Notably, the bill affirmatively states that a termination shall not be for “just cause,” where an employer fails to utilize “progressive discipline.” This requires discipline with a graduated range of reasonable responses based on the severity of an employee’s misconduct.  The bill also specifically notes that no discipline issued more than one-year prior to termination may be used to support a “just cause” determination.

Finally, the bill requires an employer to provide the fast food employee with a written explanation stating the exact reasons for their termination.  A reviewing entity is explicitly instructed not to consider any reasons for termination that are omitted from this written notice. 

How Can an Employee Dispute Their Termination?

The bill provides employees with both an option to dispute their termination through arbitration as well as a private cause of action in Court.  In either case, the burden to establish that a termination was for “just cause” is placed solely on the employer.

Moreover, the bill provides that employees who are successful at arbitration may seek back-pay, reinstatement, restoration of hours, and other damages, including punitive damages from their former employer.  Arbitrators are also directly instructed by the bill to provide prevailing employees with reasonable attorneys’ fees and costs.

The bill also provides for specified monetary penalties for non-compliance, which are in addition to the relief noted above.

What About Employees Who Are Laid Off for Economic Reasons?

In addition to the bill regulating “just cause” termination, the City Council simultaneously approved further legislation concerning the method through which Fast Food Employees can be laid off.  Specifically, covered employees may only be discharged for “just cause” or for “bona fide economic reasons,” which include the full or partial closing of business operations or organizational changes to the business in response to a reduction in sales, profit, or production.

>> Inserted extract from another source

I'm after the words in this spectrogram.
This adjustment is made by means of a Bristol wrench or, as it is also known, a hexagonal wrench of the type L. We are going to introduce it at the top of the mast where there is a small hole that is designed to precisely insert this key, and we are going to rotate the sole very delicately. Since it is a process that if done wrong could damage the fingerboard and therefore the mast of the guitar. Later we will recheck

Where bona fide economic reasons necessitate discharge, fast food employees must be laid off in inverse order of seniority, meaning that in most cases employees who have the shortest length of service with an employer must be discharged before more senior employees.

As with a dispute over termination, a covered employee is permitted to dispute their discharge in court or at arbitration, and may seek a broad array of damages against their former employer.

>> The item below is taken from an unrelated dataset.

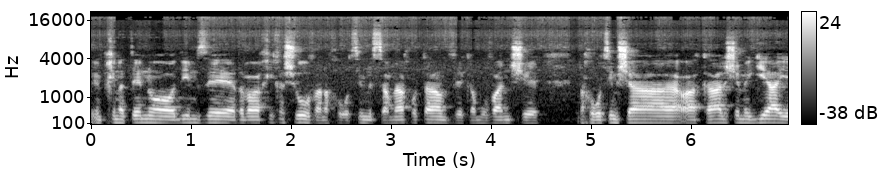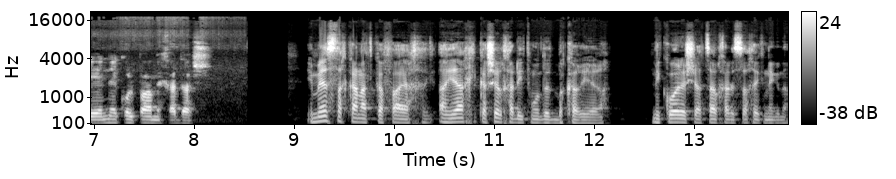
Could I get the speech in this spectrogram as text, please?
ומבחינתנו האוהדים זה הדבר הכי חשוב, אנחנו רוצים לשמח אותם, וכמובן שאנחנו רוצים שהקהל שמגיע ייהנה כל פעם מחדש. עם איזה שחקן התקפה היה הכי קשה לך להתמודד בקריירה? מכל אלה שיצא לך לשחק נגדם.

When Do These Rules Take Effect?

The bills were approved by the City Council on December 17, 2020.  Mayor De Blasio has already indicated that he plans on signing both bills as soon as possible, and they would take effect 180-days after they are signed into law.

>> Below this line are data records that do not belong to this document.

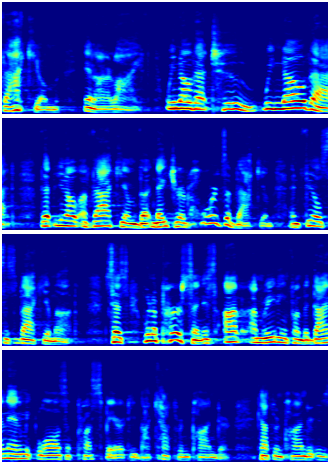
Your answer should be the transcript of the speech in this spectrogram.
vacuum in our life We know that too. We know that, that, you know, a vacuum, that nature abhors a vacuum and fills this vacuum up. says, when a person is on, I'm reading from The Dynamic Laws of Prosperity by Catherine Ponder. Catherine Ponder is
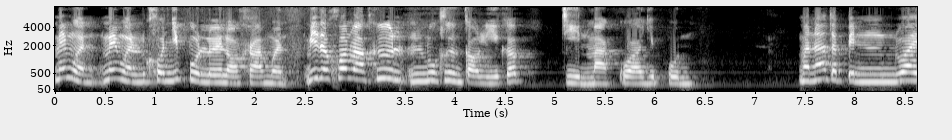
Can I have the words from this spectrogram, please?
ไม่เหมือนไม่เหมือนคนญี่ปุ่นเลยหรอคะเหมือน มีแต่คนมาคือลูกครึ่งเกาหลีก็จีนมากกว่าญี่ปุ่น มันน่าจะเป็นด้วย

What Steps Should Employers Take Now?

If not already in place, covered employers should develop and prepare written disciplinary policies that include clearly delineated standards of performance and provide for progressive discipline.  Employers should also confirm that a uniform investigatory process is utilized in cases of suspected employee misconduct. 

Furthermore, employers should review their training procedures to make sure employees are well-aware of what is expected of them, and the methods through which they may face discipline.  Once these regulations take effect, covered employers should be ready to provide terminated employees with a written explanation of the basis for their termination, as only the items provided in this written notice may be relied upon to establish “just cause.”

If you have any questions about this or any other employment matter, please contact the New York Employment Law practice group at Gordon Rees Scully Mansukhani, LLP.

Employment Law

Mercedes Colwin
Christopher Coyne
Misty D. Marris



Employment Law